→ Exercise directions: Without pictures, return the lines from the one containing "Read the spectrogram" through the last line of the data below, exactly.
----
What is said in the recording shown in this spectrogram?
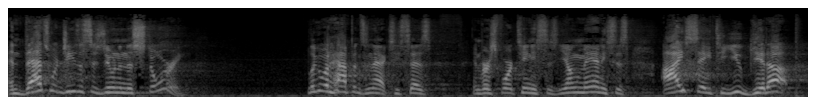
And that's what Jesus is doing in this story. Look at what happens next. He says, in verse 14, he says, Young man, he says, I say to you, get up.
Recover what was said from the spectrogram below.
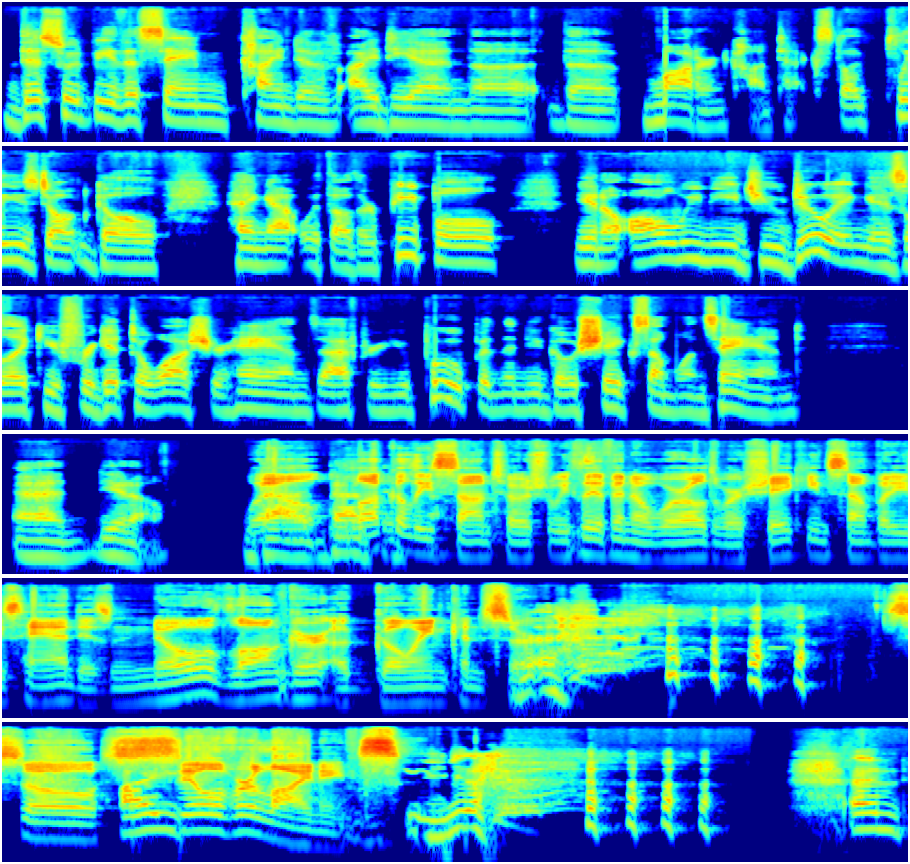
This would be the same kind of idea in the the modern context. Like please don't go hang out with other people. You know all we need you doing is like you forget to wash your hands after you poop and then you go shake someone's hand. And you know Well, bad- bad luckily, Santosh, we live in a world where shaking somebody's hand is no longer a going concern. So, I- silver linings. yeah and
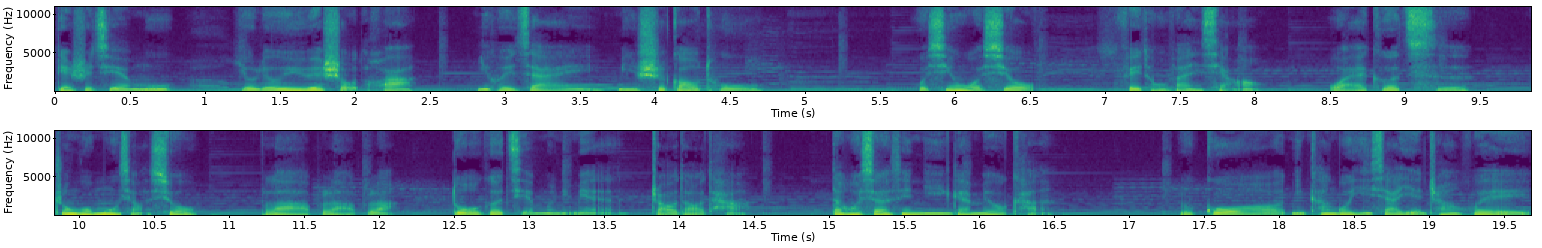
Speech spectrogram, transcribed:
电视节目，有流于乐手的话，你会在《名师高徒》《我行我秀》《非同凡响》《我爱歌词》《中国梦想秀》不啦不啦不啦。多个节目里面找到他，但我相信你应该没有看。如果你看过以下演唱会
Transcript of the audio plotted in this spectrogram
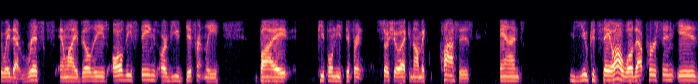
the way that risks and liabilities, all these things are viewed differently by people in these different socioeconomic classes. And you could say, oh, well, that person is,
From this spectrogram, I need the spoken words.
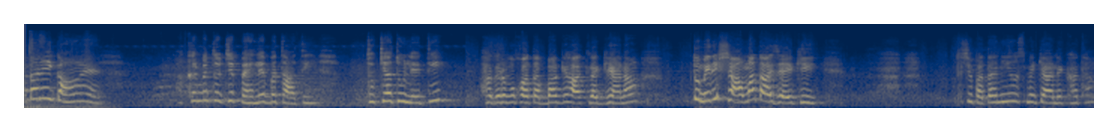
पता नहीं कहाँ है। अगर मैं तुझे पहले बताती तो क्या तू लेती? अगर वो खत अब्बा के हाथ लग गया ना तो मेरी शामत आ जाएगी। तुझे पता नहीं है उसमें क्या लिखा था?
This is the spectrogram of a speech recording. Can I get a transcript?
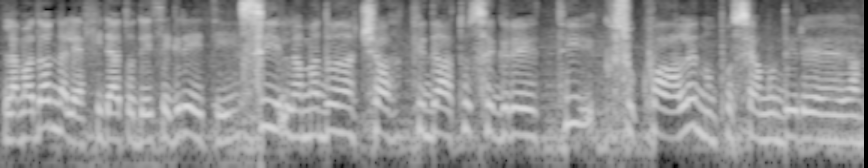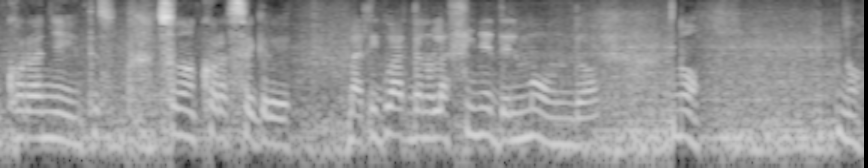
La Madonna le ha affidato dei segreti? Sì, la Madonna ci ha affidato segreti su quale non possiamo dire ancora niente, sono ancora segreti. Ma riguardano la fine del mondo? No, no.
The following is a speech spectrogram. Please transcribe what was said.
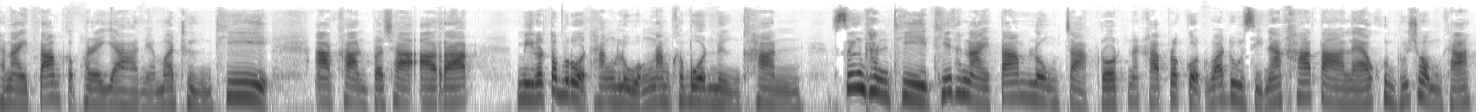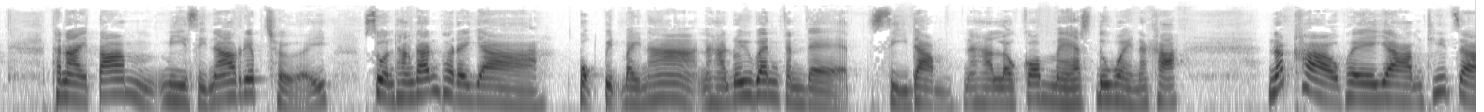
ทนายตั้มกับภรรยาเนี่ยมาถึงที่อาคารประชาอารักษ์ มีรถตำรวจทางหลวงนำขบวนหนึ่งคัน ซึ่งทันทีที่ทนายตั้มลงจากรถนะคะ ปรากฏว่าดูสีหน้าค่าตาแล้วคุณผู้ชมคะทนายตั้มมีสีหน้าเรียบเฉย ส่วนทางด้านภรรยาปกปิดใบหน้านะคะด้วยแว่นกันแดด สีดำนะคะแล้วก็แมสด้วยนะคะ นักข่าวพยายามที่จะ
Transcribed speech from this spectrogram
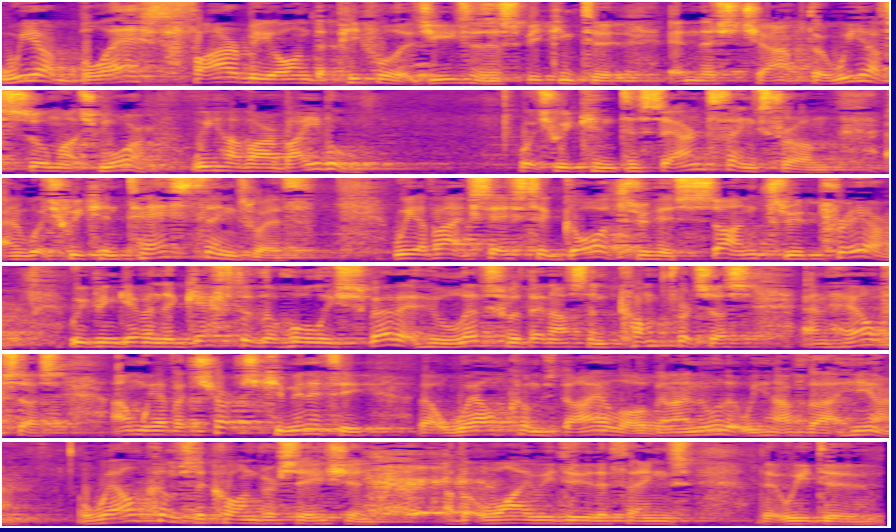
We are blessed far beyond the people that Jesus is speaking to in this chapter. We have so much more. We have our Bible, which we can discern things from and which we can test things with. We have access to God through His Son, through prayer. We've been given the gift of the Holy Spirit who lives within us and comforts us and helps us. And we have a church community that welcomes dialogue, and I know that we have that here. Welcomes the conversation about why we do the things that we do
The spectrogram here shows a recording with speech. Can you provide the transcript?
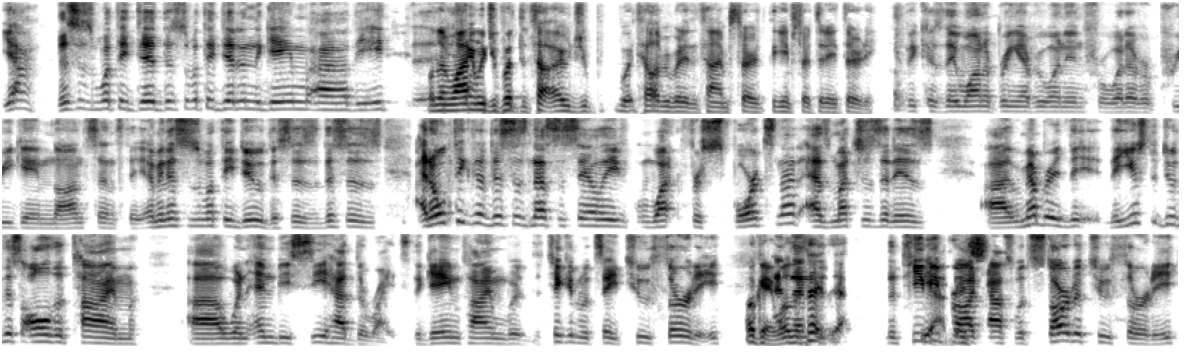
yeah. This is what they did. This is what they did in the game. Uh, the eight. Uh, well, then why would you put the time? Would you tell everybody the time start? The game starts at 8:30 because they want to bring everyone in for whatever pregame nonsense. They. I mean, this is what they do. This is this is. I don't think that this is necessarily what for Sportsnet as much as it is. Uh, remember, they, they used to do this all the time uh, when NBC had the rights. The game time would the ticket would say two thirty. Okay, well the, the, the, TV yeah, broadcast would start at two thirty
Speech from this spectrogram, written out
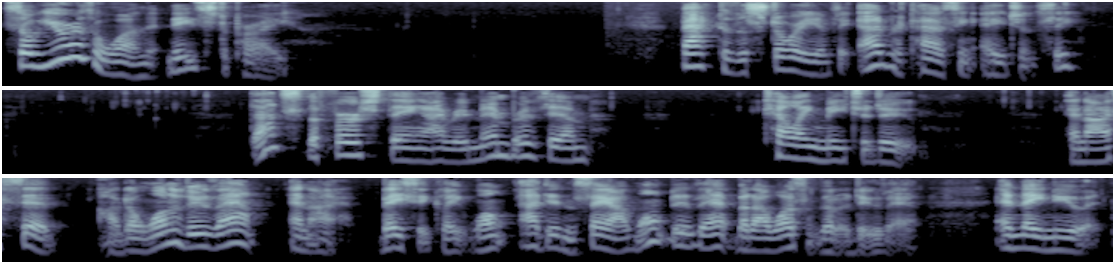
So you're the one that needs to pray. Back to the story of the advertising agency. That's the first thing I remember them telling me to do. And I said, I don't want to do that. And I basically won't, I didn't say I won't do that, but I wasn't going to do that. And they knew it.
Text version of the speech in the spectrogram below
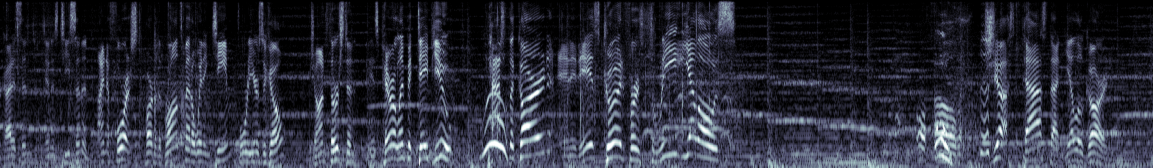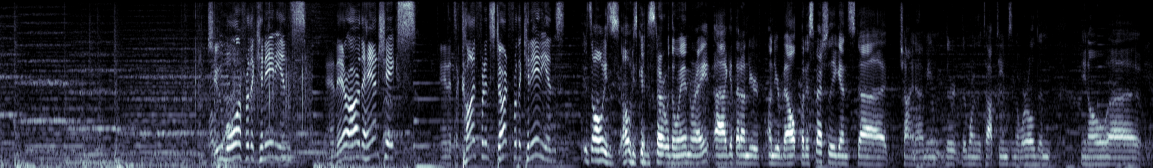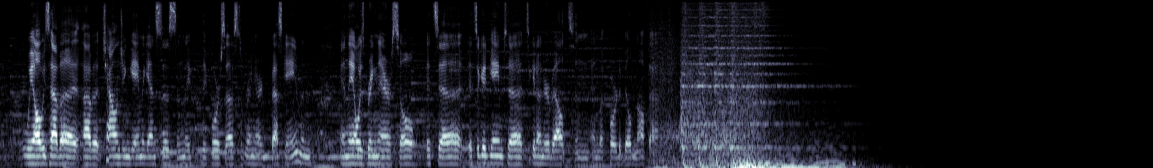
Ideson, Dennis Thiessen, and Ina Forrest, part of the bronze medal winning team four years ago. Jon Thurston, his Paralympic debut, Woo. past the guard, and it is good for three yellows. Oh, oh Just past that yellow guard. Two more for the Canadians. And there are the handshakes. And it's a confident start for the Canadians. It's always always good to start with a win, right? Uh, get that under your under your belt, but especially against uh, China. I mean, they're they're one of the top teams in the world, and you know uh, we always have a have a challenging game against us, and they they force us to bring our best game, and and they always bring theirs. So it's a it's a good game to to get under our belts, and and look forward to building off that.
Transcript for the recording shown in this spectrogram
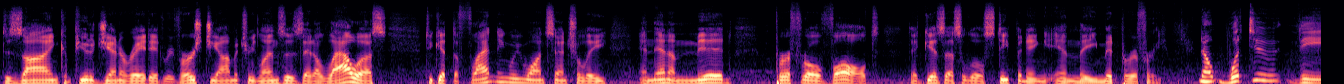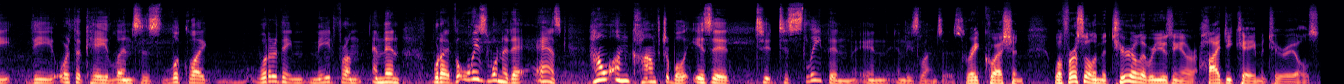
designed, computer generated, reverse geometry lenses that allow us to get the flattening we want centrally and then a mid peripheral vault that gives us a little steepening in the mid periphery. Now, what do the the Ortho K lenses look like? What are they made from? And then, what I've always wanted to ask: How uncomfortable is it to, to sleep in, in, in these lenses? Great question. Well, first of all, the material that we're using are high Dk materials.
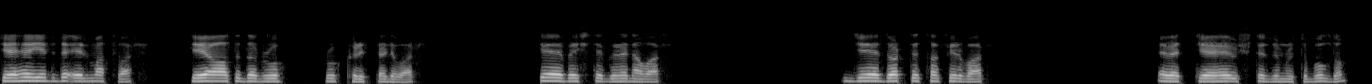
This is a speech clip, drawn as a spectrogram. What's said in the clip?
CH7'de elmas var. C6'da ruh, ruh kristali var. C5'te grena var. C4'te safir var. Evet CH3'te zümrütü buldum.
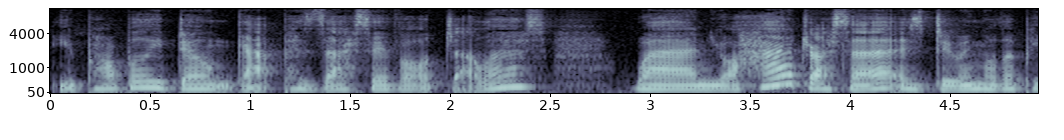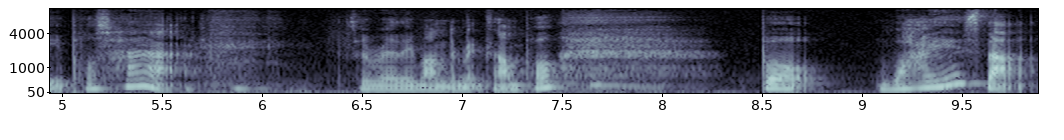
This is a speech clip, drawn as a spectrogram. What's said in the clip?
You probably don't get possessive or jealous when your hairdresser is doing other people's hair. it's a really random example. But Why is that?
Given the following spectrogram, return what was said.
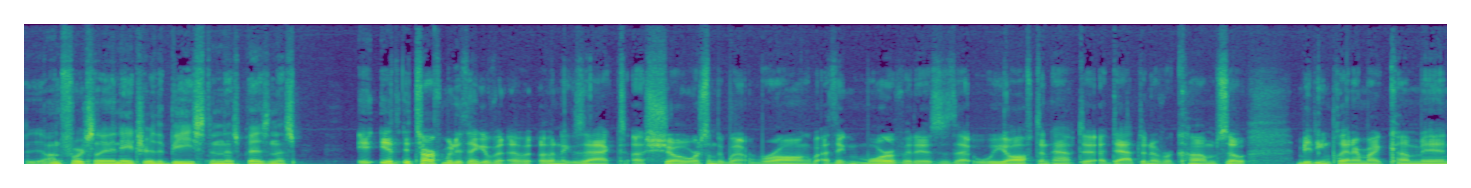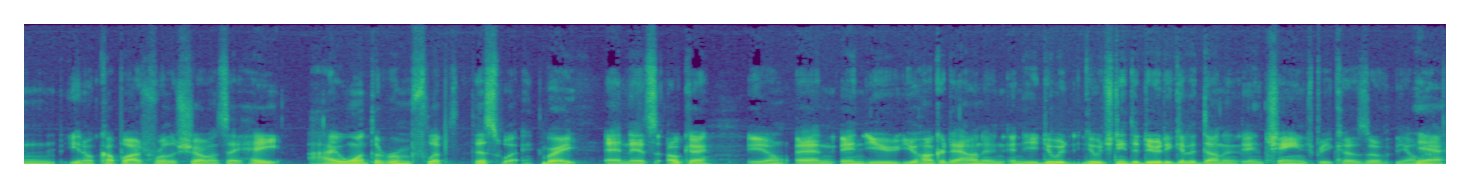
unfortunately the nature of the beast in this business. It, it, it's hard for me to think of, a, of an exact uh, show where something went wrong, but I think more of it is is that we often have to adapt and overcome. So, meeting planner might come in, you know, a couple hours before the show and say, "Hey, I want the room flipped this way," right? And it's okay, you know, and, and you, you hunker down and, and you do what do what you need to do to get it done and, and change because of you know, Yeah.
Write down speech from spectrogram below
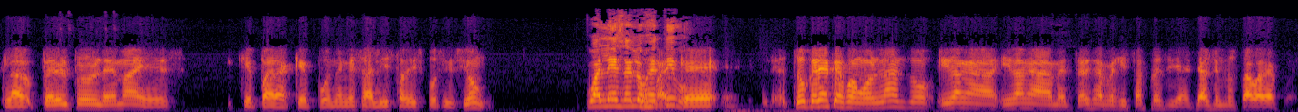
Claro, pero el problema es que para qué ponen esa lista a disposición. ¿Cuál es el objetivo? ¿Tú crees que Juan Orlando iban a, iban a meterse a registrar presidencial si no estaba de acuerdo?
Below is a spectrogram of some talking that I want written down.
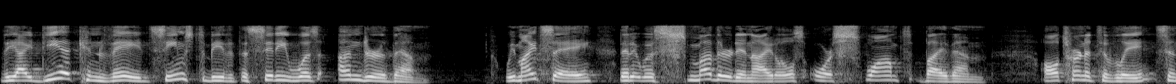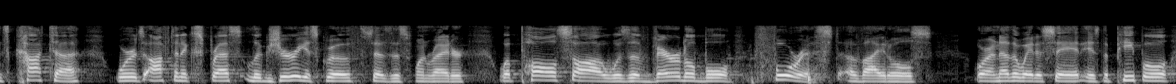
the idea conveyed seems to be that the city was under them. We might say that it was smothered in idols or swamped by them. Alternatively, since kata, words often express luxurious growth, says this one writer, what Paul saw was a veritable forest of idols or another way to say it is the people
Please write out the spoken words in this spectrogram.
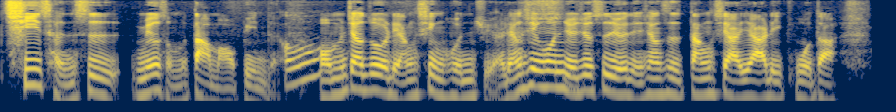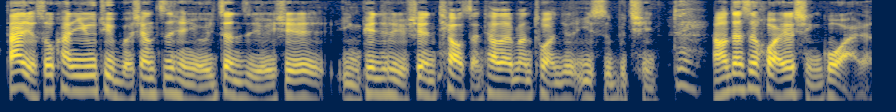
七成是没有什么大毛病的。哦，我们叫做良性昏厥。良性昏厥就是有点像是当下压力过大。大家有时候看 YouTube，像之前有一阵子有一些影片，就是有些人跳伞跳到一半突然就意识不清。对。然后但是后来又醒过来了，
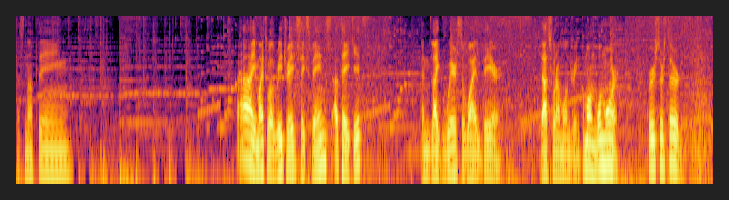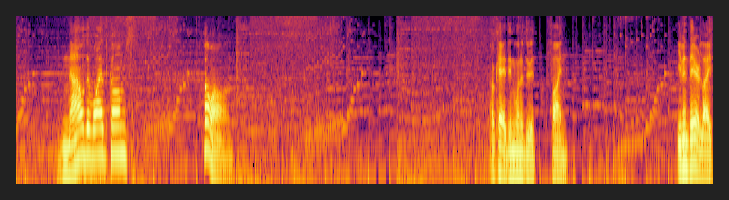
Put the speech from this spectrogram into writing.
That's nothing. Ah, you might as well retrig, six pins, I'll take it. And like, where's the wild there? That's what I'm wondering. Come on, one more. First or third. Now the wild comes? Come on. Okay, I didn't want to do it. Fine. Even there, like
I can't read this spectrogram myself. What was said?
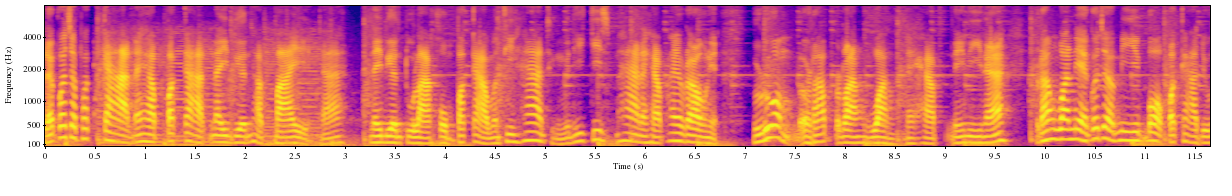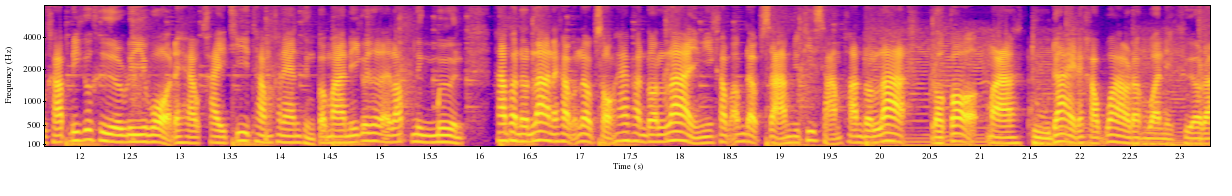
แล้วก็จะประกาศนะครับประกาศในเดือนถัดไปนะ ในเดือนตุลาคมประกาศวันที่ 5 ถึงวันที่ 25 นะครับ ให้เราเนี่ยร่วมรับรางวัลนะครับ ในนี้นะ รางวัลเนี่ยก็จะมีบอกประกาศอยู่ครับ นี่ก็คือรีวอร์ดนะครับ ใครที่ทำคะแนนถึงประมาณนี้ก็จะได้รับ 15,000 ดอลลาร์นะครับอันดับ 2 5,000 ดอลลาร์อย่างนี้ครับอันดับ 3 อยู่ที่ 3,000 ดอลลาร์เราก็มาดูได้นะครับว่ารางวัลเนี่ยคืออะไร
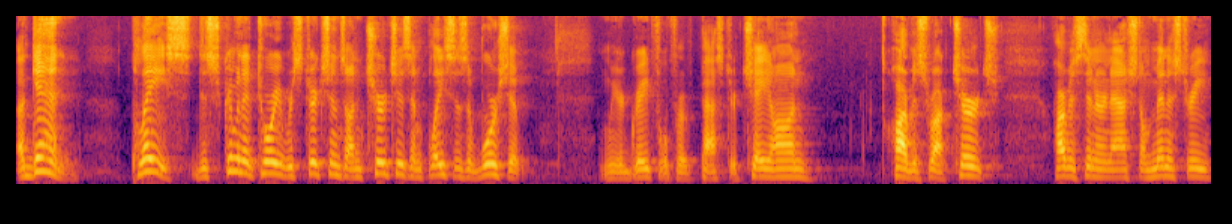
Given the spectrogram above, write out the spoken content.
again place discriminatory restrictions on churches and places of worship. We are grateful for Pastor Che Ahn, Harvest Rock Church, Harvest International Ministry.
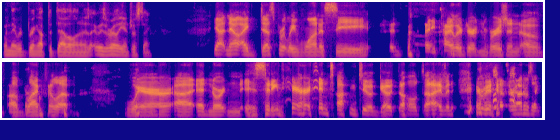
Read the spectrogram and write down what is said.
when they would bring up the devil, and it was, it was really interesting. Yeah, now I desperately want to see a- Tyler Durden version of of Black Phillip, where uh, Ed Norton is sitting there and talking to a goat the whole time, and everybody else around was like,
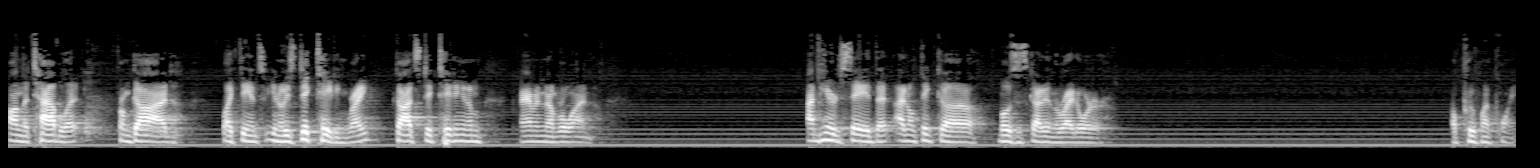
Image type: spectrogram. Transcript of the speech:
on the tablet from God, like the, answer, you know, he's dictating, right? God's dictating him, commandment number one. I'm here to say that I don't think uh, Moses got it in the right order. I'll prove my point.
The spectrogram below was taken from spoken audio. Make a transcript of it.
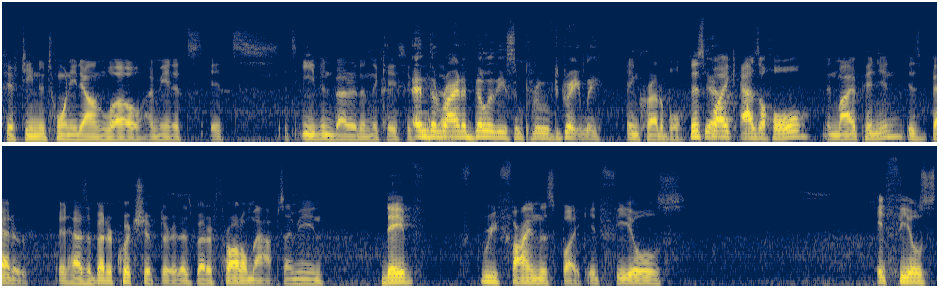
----
→ Written response:
Read the spectrogram and write down what is said.
when they would bring up the devil, and it was, it was really interesting. Yeah, now I desperately want to see a- Tyler Durden version of of Black Phillip, where uh, Ed Norton is sitting there and talking to a goat the whole time, and everybody else around was like,
Image type: spectrogram. Transcript of the speech:
on the tablet from God, like the, answer, you know, he's dictating, right? God's dictating him, commandment number one. I'm here to say that I don't think uh, Moses got it in the right order. I'll prove my point.
The spectrogram below was taken from spoken audio. Make a transcript of it.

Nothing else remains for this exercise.